CSRD: What you need to know and how to prepare

May 5, 2023
5 min

While we are waiting to see what the finalized SEC GHG emission requirements might look like, the EU continues to lead the way and be a driving force in increase regulation

What is the CSRD?

On January 5, 2023, the Corporate Sustainability Reporting Directive (CSRD) went into effect, replacing the Non-Financial Reporting Directive in an effort to modernize and strengthen the requirements of ESG disclosures.

The CSRD is a necessary step forward in supporting the common mission of high-quality, comparable, and useful sustainability disclosures that can be used by investors, consumers, employees, and governments. The bar for sustainability disclosure requirements has risen due to the CSRD, which covers both public and private companies with over 250 employees or with a balance sheet greater than $22.25m. 

Who is impacted?

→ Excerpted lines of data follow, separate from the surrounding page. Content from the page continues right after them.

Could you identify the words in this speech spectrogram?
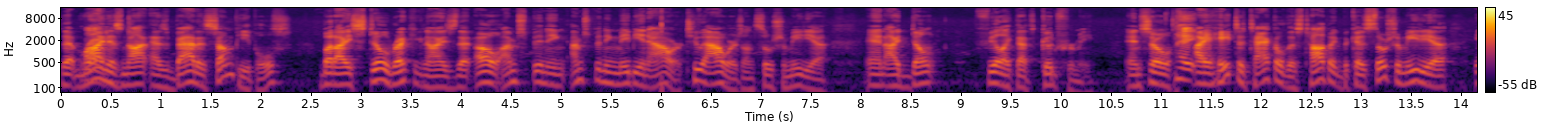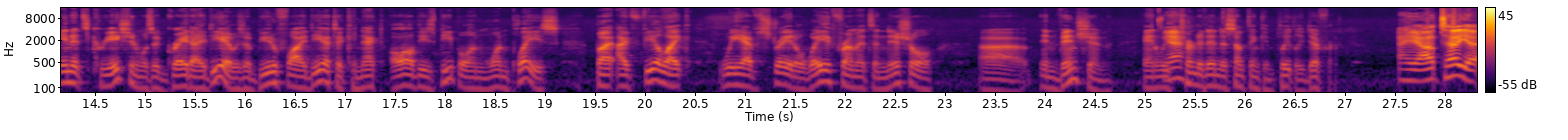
that mine Right. is not as bad as some people's. But I still recognize that oh I'm spending I'm spending maybe an hour, two hours on social media, and I don't feel like that's good for me. And so Hey. I hate to tackle this topic because social media in its creation was a great idea. It was a beautiful idea to connect all of these people in one place. But I feel like we have strayed away from its initial uh, invention and we've Yeah. turned it into something completely different. Hey, I'll tell you,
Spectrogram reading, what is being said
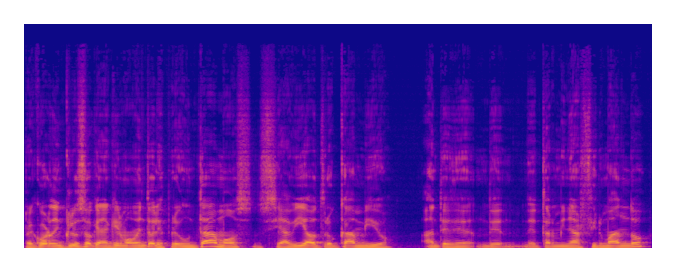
Recuerdo incluso que en aquel momento les preguntamos si había otro cambio antes de, terminar firmando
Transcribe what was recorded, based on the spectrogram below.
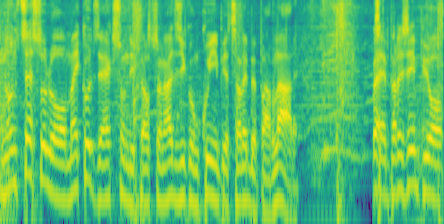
non c'è solo Michael Jackson di personaggi con cui mi piacerebbe parlare. Cioè per esempio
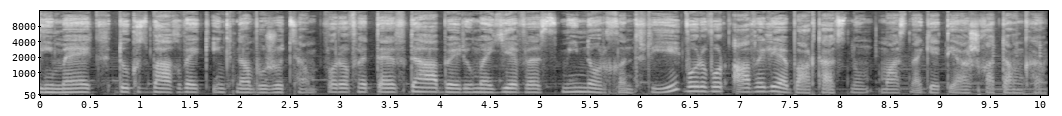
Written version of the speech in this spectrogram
դիմեք, դուք զբաղվեք ինքնաբուժությամբ, որովհետև դա բերում է եւս մի նոր խնդրի, որը որ ավելի է բարդացնում մասնագետի աշխատանքը։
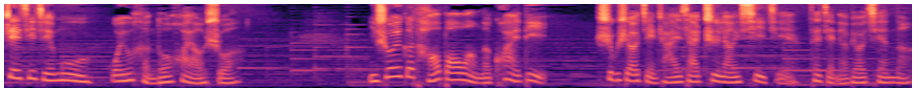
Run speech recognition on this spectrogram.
这期节目我有很多话要说。你说一个淘宝网的快递，是不是要检查一下质量细节，再剪掉标签呢？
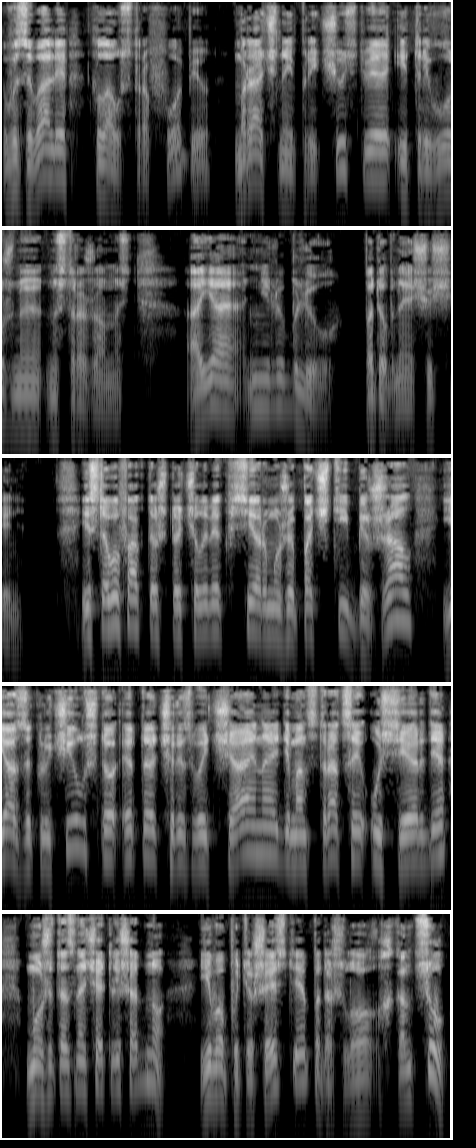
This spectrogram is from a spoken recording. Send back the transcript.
вызывали клаустрофобию, мрачные предчувствия и тревожную настороженность. А я не люблю подобные ощущения. Из того факта, что человек в сером уже почти бежал, я заключил, что эта чрезвычайная демонстрация усердия может означать лишь одно — его путешествие подошло к концу.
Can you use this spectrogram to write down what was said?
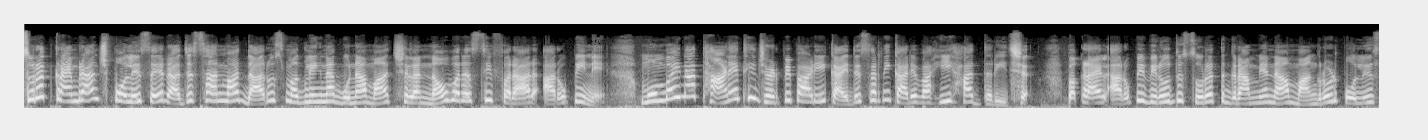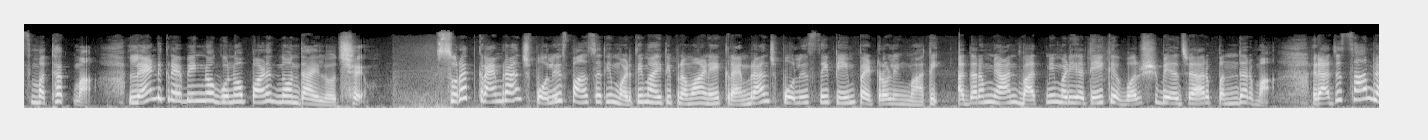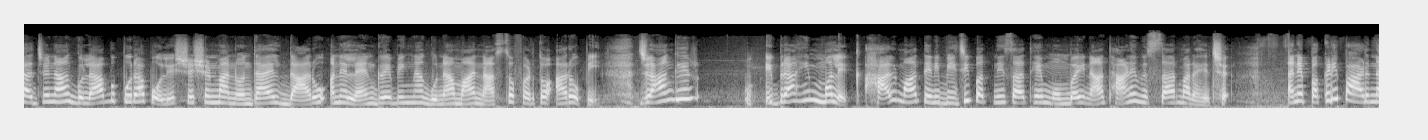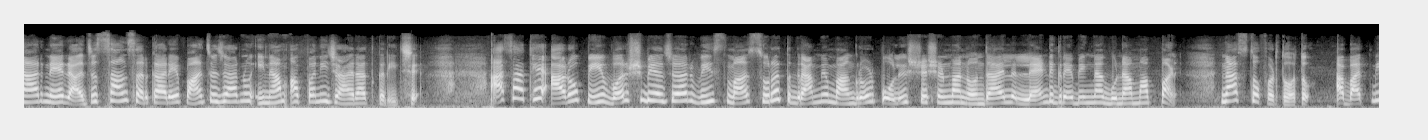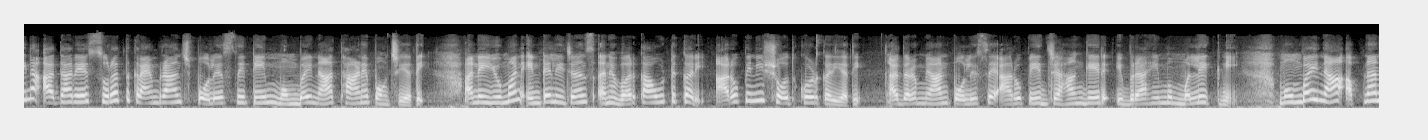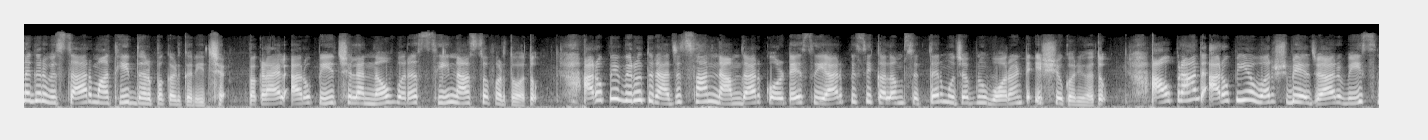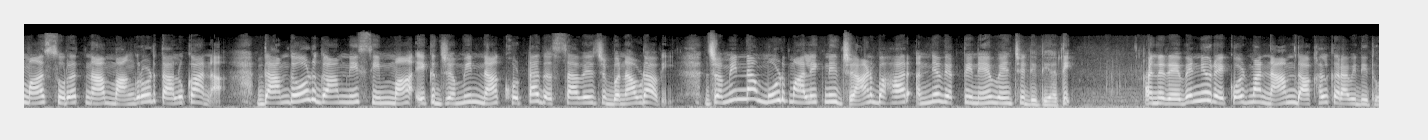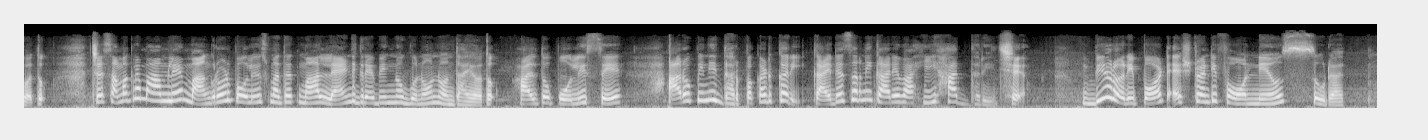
Surat crime branch પોલીસે રાજસ્થાનમાં દારૂ સ્મગલિંગના ગુનામાં છેલ્લા નવ વર્ષથી ફરાર આરોપીને મુંબઈના થાણેથી ઝડપી પાડી કાયદેસરની કાર્યવાહી હાથ ધરી છે. પકડાયેલ આરોપી વિરુદ્ધ સુરત ગ્રામ્યના માંગરોળ પોલીસ મથકમાં લેન્ડ ગ્રેબિંગનો ગુનો પણ નોંધાયેલો છે. સુરત ક્રાઇમ બ્રાન્ચ પોલીસ પાસેથી મળતી માહિતી પ્રમાણે ક્રાઇમ બ્રાન્ચ પોલીસની ટીમ પેટ્રોલિંગમાં હતી. આ દરમિયાન બાતમી મળી હતી કે વર્ષ બે હજાર પંદરમાં રાજસ્થાન રાજ્યના ગુલાબપુરા પોલીસ સ્ટેશનમાં નોંધાયેલ દારૂ અને લેન્ડ ગ્રેબિંગના ગુનામાં નાસ્તો ફરતો આરોપી જહાંગીર ઇબ્રાહિમ મલિક હાલમાં તેની બીજી પત્ની સાથે મુંબઈના થાણે વિસ્તારમાં રહે છે. અને પકડી પાડનારને રાજસ્થાન સરકારે પાંચ હજારનું ઇનામ આપવાની જાહેરાત કરી છે. આ સાથે આરોપી વર્ષ બે હજાર વીસમાં સુરત ગ્રામ્ય માંગરોળ પોલીસ સ્ટેશનમાં નોંધાયેલ લેન્ડ ગ્રેબિંગના ગુનામાં પણ નાસ્તો ફરતો હતો. આ બાતમીના આધારે સુરત ક્રાઇમ બ્રાન્ચ પોલીસની ટીમ મુંબઈના થાણે પહોંચી હતી અને હ્યુમન ઇન્ટેલિજન્સ અને વર્કઆઉટ કરી આરોપીની શોધખોળ કરી હતી. આ દરમિયાન પોલીસે આરોપી જહાંગીર ઇબ્રાહીમ મલિકની મુંબઈના અપનાનગર વિસ્તારમાંથી ધરપકડ કરી છે. પકડાયેલ આરોપી છેલ્લા નવ વર્ષથી નાસ્તો ફરતો હતો. આરોપી વિરુદ્ધ રાજસ્થાન નામદાર કોર્ટે સીઆરપીસી કલમ સિત્તેર મુજબનું વોરંટ ઇસ્યુ કર્યું હતું. આ ઉપરાંત આરોપીએ વર્ષ બે હજાર વીસમાં સુરતના માંગરોળ તાલુકાના દામદોડ ગામની સીમમાં એક જમીનના ખોટા દસ્તાવેજ બનાવડાવી જમીનના મૂળ માલિકની જાણ બહાર અન્ય વ્યક્તિને વેચી દીધી હતી. અને રેવન્યુ રેકોર્ડમાં નામ દાખલ કરાવી દીધું હતું. જે સમગ્ર મામલે માંગરોળ પોલીસ મથકમાં લેન્ડ ગ્રેબિંગનો ગુનો નોંધાયો હતો. હાલ તો પોલીસે આરોપીની ધરપકડ કરી કાયદેસરની કાર્યવાહી હાથ ધરી છે. Bureau report S twenty four news Surat.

It is estimated that there are 50,000 European businesses that will be within the purview of this regulation, with ~10,000 additional companies outside of the EU because of their significant operations in Europe. Companies that will meet these requirements will have to begin reporting in compliance with the CSRD starting in 2025 with 2024 data, and SMEs will have an additional year to comply. 

What will the CSRD Cover?

The short answer is holistic sustainability disclosure will be required under the CSRD, not just emissions data. CSRD will require businesses to disclose audited holistic sustainability data to their stakeholders. The exact nature of these disclosures will rely on the upcoming EU Sustainability Reporting Standards or ESRS (we know, too many acronyms), which will require companies to disclose the full spectrum of sustainability: across the E, the S, and the G. 

The CSRD is going to standardize ESG disclosures, requiring companies to publish information that relates to its:

  1. GHG emissions
  2. Climate change mitigation and adaptation plan
  3. Environmental impact on topics such as waste, water, and biodiversity
  4. Social and human rights factors
  5. Workforce equality
  6. Fair working conditions
  7. Supervision of management and the board of sustainability factors
  8. Implementation of sustainability-focused internal controls and risk management procedures, and more

What can companies do now?

Although this will be a tall task, the CSRD is a necessary step forward for businesses to begin operating for the long term about their impact on the environment and their people; and instituting the necessary structures to manage these operations transparently. 

Sustainability at its core is about focusing on the long term. To prepare your business for the oncoming regulation, here is what a company can focus on today:

Build trust in their ESG reporting programs by focusing on transparency, accountability, and documenting the entire process.

Implement processes that enable their data collection to be compliance ready by implementing controls and governance that provide necessary oversight.

Continue to stay on top of the ever evolving regulatory landscape and understand what gaps exist in your data collection processes.

We are excited about the impact the CSRD will have on the business world. There will be more effort in the short term, but the benefits of increased transparency and accountability around sustainability and ESG disclosures will be invaluable for all. 

Similar posts

With over 2,400 apps available in the Slack App Directory.

Get in touch.

Supercharge your ESG data program.
Get Started